On Thursday, 17 November 2022, the National Bureau of Statistics (NBS) published the National Multidimensional Poverty Index (MPI) which stood at 0.257, showing that the poor in Nigeria experience over one quarter of all possible deprivations. The report revealed that 63% (or 133m) of Nigerians are multidimensionally poor. The Multidimensional Poverty Index offers a multivariate form of poverty assessment, identifying deprivations across health, education, living standards, work, and shocks.
According to the Statistician-General of the Federation and CEO of the NBS, Semiu Adeniran, unlike the Global MPI which uses three dimensions (health, education and living standards), the Nigerian MPI added a fourth dimension, work, and shocks in the 2022 MPI Survey. The fourth dimension as well as other added variables such as food security, water reliability, underemployment, security shocks and school lag, were all added to reflect the current realities and priorities in Nigeria. The report shows that 58.7% of adults aged 18 and above are multidimensionally poor with an MPI of 0.235 and intensity of 40% while 67.5% of children aged 0-17 are multidimensionally poor with an MPI of 0.282 and intensity of 41.8%.

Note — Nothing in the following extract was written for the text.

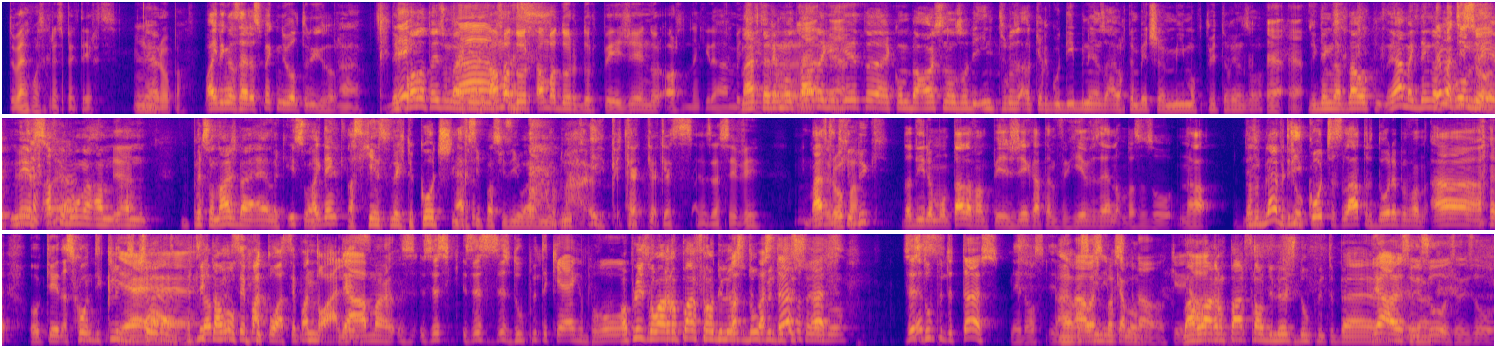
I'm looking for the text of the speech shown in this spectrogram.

The report further noted that over half of the population who are multidimensionally poor cook with dung, wood, or charcoal, rather than cleaner energy and suffer high deprivations in sanitation, time to healthcare, food insecurity, and housing. Also, multidimensional poverty is higher in rural areas, where 72% of people are poor, compared to 42% of people in urban areas. Approximately 70% of Nigeria’s population live in rural areas, yet these areas are home to 80% of poor people; their intensity of poverty is also higher, at 42% in rural areas compared to 37% in urban areas. Based on region, 65% of poor people (or 86 million) live in the North, while 35% (47 million) live in the South. Poverty levels across States varied significantly, with the incidence of multidimensional poverty ranging from a low of 27% in Ondo to a high of 91% in Sokoto.
The economic recession witnessed in 2015-17 had a major impact on Nigerian households, eroding their purchasing power and driving joblessness nationwide. The pressure on disposable income was further exacerbated by the impact of higher petrol and food prices, leading to a higher cost of living in the face of muted growth in disposable income. Although the exit from recession in Q2 2017 was expected to translate into improved consumer spending, a sluggish pace of recovery amid the rising population left consumers still financially stifled. Still stuttering from the hit of that recession, the onset of the global pandemic worsened the situation and drove the country into another recession in Q3 2020.
In our view, the government needs to be proactive and strategic about policies it intends to adopt to resuscitate the economy. There is an urgent need for the federal government to come up with policies to aid recovery and curb inflation as inflationary pressures continue to push many Nigerians below the poverty line. The lack of economic opportunities is also contributing to the rising crime cases in the country just as inflationary pressure has pushed most Nigerians below the poverty line.